= Beginning of Section =
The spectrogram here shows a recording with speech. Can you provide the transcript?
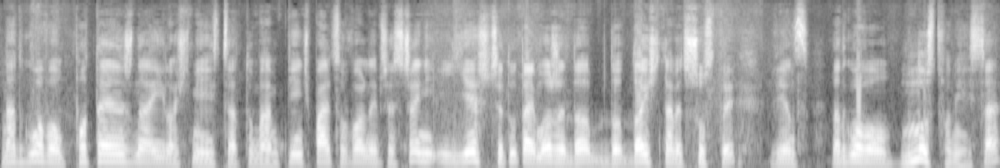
Nad głową potężna ilość miejsca. Tu mam pięć palców wolnej przestrzeni i jeszcze tutaj może do, do, dojść nawet szósty, więc nad głową mnóstwo miejsca.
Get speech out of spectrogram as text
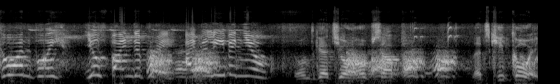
Go on, boy. You'll find a prey. I believe in you. Don't get your hopes up. Let's keep going.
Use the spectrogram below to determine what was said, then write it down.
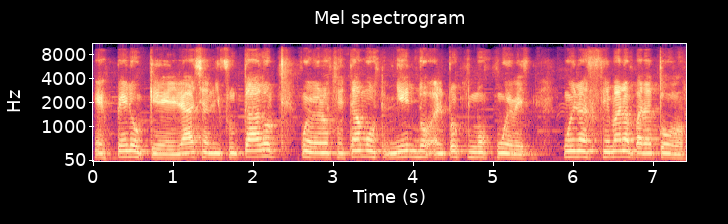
Espero que la hayan disfrutado. Bueno, nos estamos viendo el próximo jueves. Buena semana para todos.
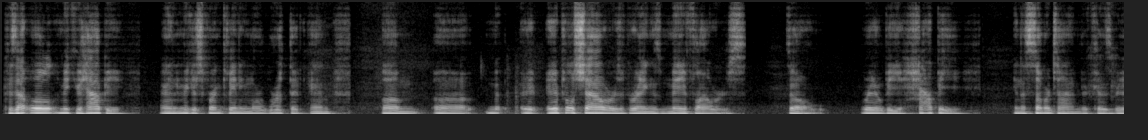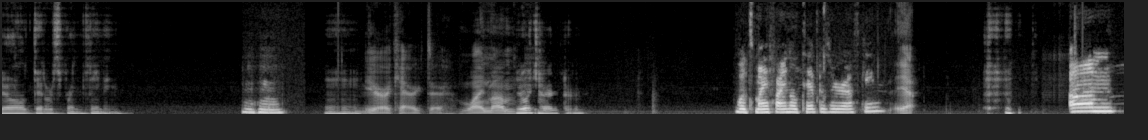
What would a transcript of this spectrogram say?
because that will make you happy and make your spring cleaning more worth it. And um, uh, April showers brings May flowers. So we'll be happy in the summertime because we all did our spring cleaning. Mm-hmm. Mm-hmm. You're a character. Wine mom? You're a character. What's my final tip is what you're asking? Yeah. um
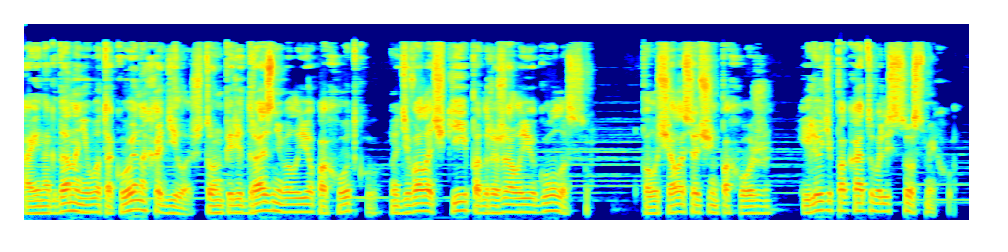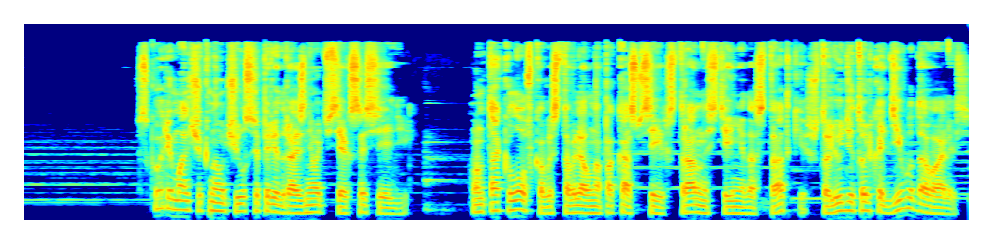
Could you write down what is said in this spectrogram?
А иногда на него такое находило, что он передразнивал ее походку, надевал очки и подражал ее голосу. Получалось очень похоже, и люди покатывались со смеху. Вскоре мальчик научился передразнивать всех соседей. Он так ловко выставлял на показ все их странности и недостатки, что люди только диву давались.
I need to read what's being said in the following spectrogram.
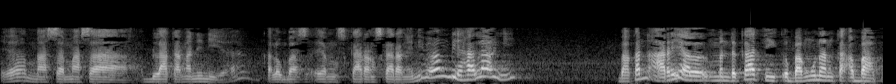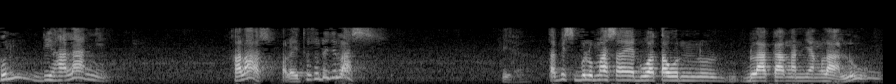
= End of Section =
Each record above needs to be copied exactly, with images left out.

The spectrogram here shows a recording with speech. Can you provide the transcript?
Nad głową potężna ilość miejsca. Tu mam pięć palców wolnej przestrzeni i jeszcze tutaj może do, do, dojść nawet szósty, więc nad głową mnóstwo miejsca.
Get speech out of spectrogram as text
Go on, boy. You'll find a prey. I believe in you. Don't get your hopes up. Let's keep going.
Use the spectrogram below to determine what was said, then write it down.
Espero que la hayan disfrutado. Bueno, nos estamos viendo el próximo jueves. Buena semana para todos.
What would a transcript of this spectrogram say?
because that will make you happy and make your spring cleaning more worth it. And um, uh, April showers brings May flowers. So we'll be happy in the summertime because we all did our spring cleaning. Mm-hmm. Mm-hmm. You're a character. Wine mom? You're a character. What's my final tip is what you're asking? Yeah. um
Could you write down what is said in this spectrogram?
А иногда на него такое находило, что он передразнивал ее походку, надевал очки и подражал ее голосу. Получалось очень похоже, и люди покатывались со смеху. Вскоре мальчик научился передразнивать всех соседей. Он так ловко выставлял на показ все их странности и недостатки, что люди только диву давались.
I need to read what's being said in the following spectrogram.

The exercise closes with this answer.